Only one stretch of the material below is wanted: everything from the line containing "I'm trying to" down to the line containing "Show me the transcript for this spectrogram.", both ends included. Repeat it exactly and skip the pictures.

* SOURCE MATERIAL:
BEGIN

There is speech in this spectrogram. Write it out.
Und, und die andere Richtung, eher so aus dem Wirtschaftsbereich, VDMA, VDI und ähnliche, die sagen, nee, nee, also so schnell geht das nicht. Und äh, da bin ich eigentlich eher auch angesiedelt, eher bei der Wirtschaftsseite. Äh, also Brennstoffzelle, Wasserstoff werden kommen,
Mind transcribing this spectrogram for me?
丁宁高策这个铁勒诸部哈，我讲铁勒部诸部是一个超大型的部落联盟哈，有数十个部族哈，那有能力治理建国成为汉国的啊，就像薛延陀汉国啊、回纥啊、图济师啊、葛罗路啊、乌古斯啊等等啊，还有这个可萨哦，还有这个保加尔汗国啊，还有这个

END
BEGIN

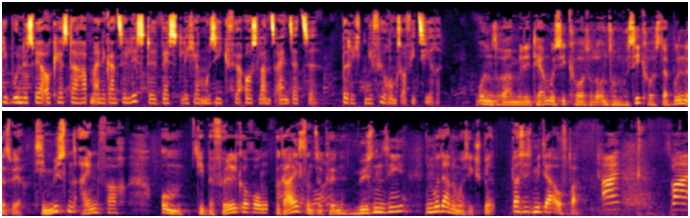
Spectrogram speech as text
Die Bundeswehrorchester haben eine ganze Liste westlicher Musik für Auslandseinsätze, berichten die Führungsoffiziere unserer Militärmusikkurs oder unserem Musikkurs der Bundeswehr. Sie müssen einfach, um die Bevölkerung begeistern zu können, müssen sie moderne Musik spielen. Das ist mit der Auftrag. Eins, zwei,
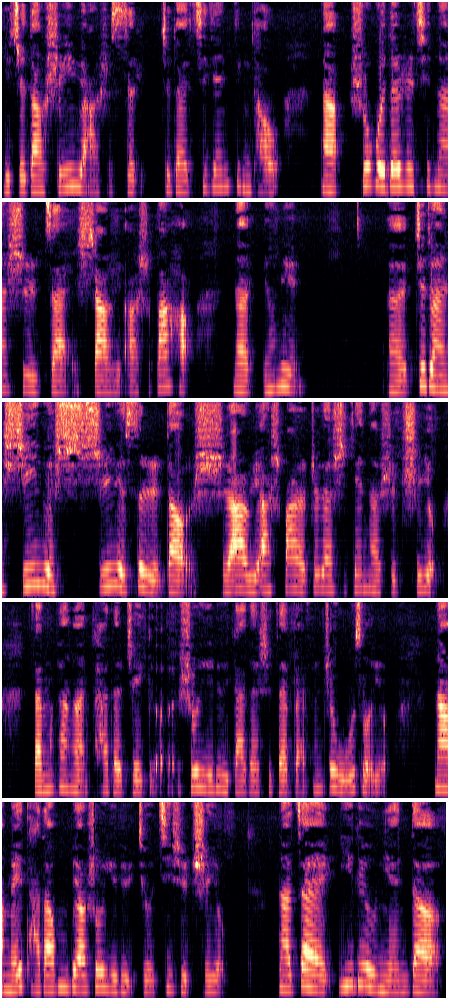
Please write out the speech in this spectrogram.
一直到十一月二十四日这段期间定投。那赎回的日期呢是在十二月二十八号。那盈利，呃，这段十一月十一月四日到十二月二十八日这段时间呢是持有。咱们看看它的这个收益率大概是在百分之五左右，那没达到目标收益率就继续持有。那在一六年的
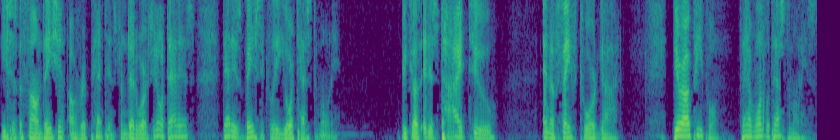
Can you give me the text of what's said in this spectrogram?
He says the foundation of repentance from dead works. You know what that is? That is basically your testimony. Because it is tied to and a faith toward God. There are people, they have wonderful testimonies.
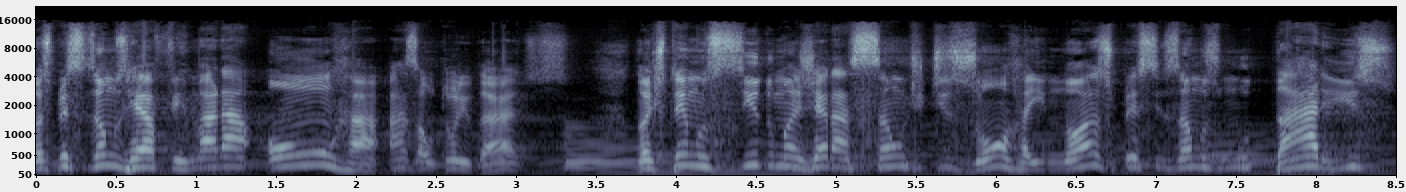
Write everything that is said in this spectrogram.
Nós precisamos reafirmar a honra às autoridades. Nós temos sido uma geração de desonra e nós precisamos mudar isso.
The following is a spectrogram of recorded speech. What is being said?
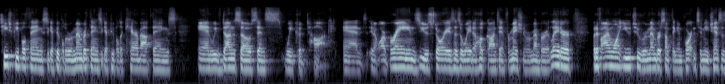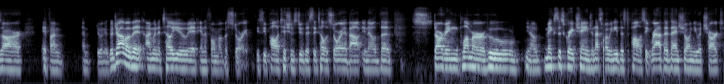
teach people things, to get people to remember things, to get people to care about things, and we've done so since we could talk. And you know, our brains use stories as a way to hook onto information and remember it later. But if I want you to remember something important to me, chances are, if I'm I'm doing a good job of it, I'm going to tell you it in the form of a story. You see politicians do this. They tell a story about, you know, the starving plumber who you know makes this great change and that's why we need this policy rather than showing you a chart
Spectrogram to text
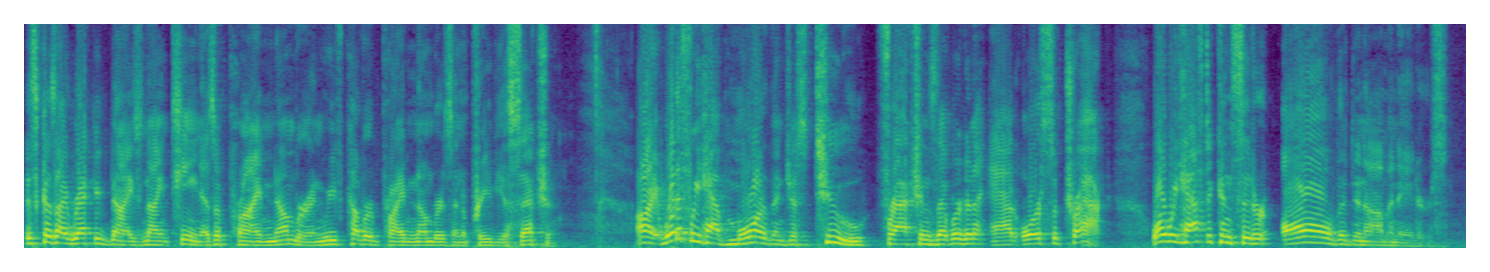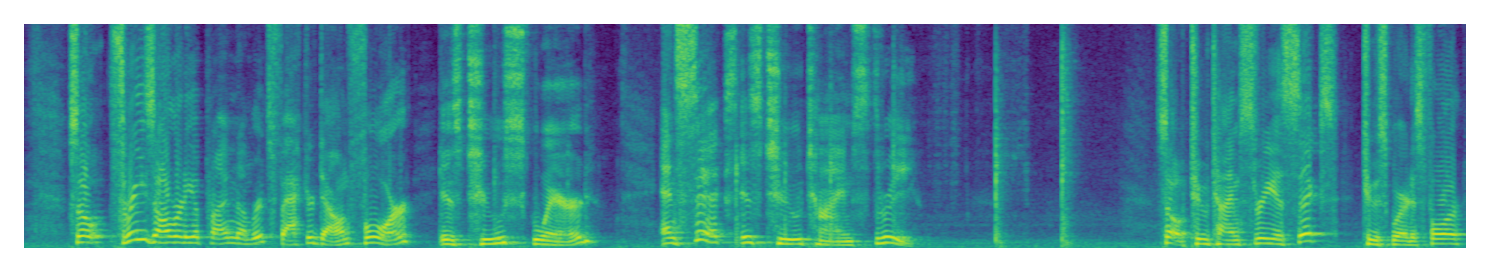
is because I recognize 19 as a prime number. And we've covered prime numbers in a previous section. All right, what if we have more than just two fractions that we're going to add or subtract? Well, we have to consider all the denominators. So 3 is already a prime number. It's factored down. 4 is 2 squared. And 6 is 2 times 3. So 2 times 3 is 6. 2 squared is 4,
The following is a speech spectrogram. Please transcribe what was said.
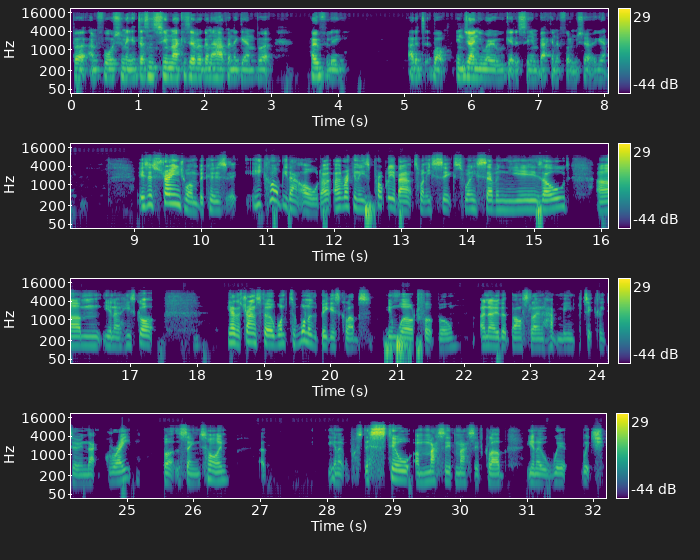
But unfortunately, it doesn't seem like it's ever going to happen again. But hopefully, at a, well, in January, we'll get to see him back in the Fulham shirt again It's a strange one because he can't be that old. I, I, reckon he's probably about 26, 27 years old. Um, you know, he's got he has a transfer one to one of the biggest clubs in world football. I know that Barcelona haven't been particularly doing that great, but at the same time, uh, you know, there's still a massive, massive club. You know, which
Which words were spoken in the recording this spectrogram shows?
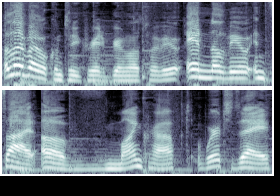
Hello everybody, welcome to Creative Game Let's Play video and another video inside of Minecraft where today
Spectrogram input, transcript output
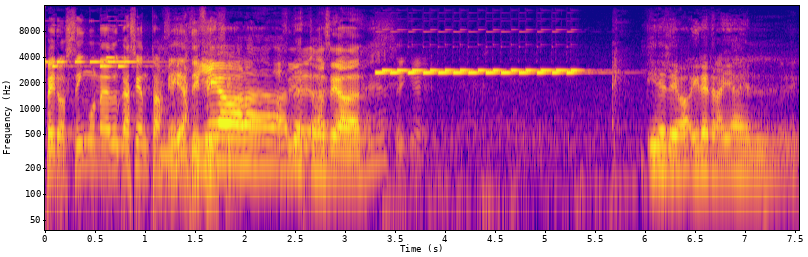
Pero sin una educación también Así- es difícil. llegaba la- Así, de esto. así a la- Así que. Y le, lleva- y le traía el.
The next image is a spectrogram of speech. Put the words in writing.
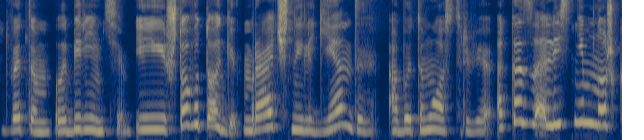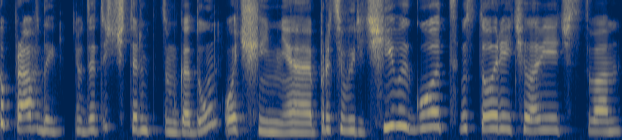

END
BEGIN

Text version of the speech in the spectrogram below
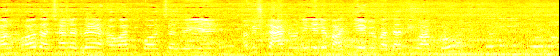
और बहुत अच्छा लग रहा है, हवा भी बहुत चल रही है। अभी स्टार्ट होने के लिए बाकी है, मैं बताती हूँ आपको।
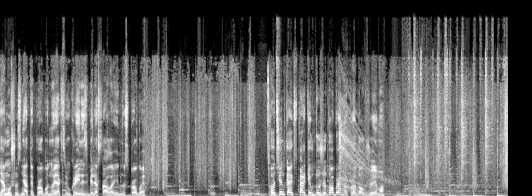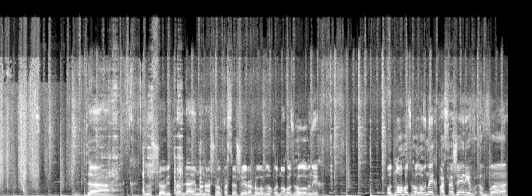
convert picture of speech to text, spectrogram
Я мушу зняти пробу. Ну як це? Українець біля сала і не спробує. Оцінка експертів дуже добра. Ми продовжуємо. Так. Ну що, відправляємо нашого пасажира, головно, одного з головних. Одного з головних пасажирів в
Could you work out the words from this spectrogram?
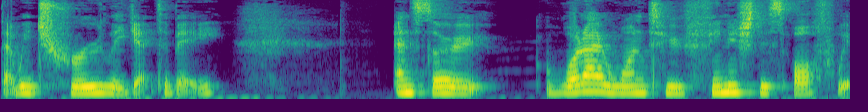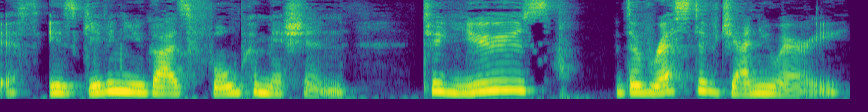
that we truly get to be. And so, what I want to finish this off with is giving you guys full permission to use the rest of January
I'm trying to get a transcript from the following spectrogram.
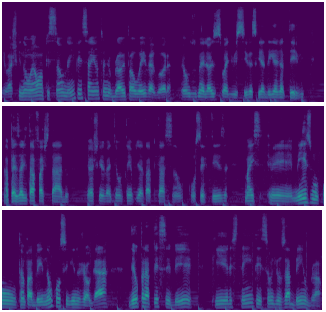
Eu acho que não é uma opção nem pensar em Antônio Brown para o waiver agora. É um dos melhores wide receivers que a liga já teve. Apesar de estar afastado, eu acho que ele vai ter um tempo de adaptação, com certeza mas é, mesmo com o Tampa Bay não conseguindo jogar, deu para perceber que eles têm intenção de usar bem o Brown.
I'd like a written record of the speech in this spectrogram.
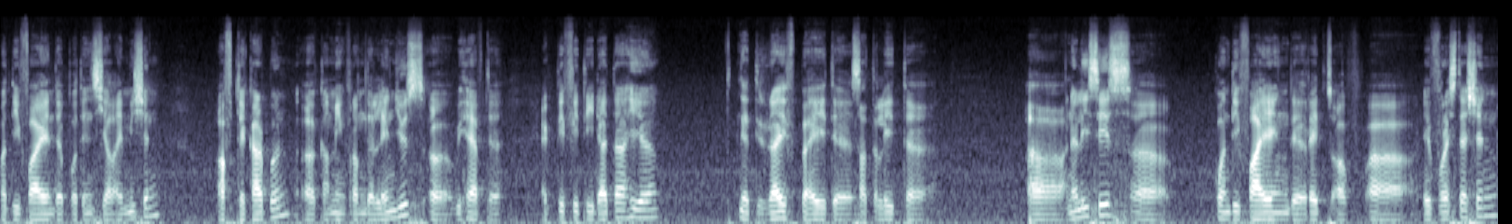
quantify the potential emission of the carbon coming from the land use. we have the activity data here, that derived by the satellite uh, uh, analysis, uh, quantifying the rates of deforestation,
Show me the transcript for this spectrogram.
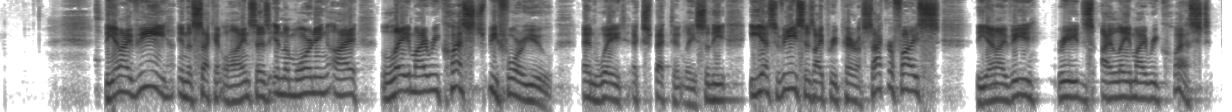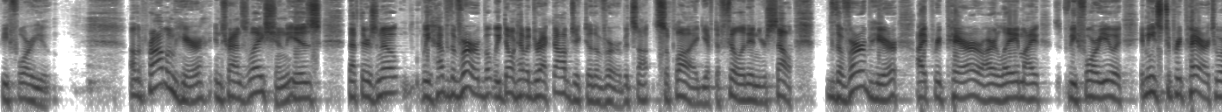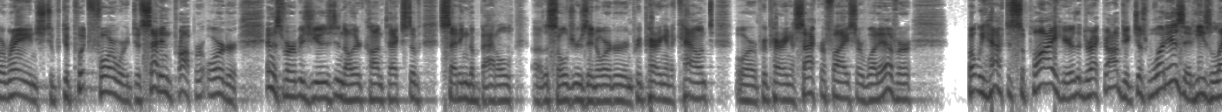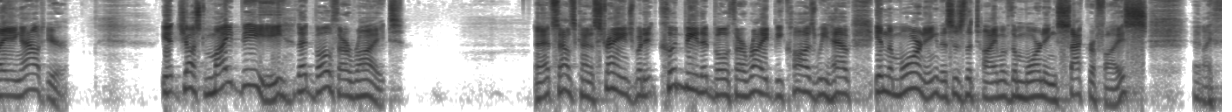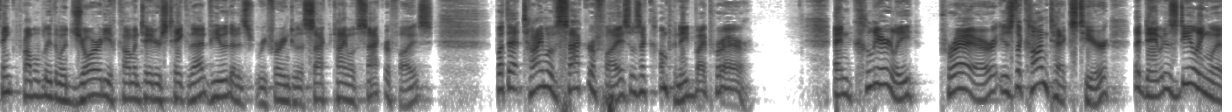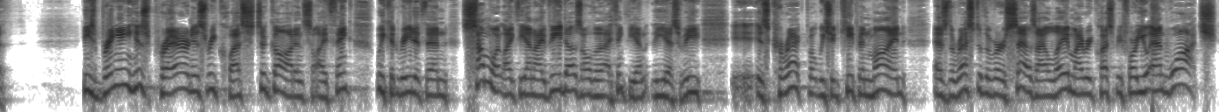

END

* SOLUTION BELOW:
I'm trying to get a transcript from the following spectrogram.
Eu acho que não é uma opção nem pensar em Antônio Brown para o waiver agora. É um dos melhores wide receivers que a liga já teve. Apesar de estar afastado, eu acho que ele vai ter um tempo de adaptação, com certeza mas é, mesmo com o Tampa Bay não conseguindo jogar, deu para perceber que eles têm intenção de usar bem o Brown.
I'd like a written record of the speech in this spectrogram.
quantify the potential emission of the carbon coming from the land use. we have the activity data here, that derived by the satellite uh, uh, analysis, uh, quantifying the rates of deforestation,
Show me the transcript for this spectrogram.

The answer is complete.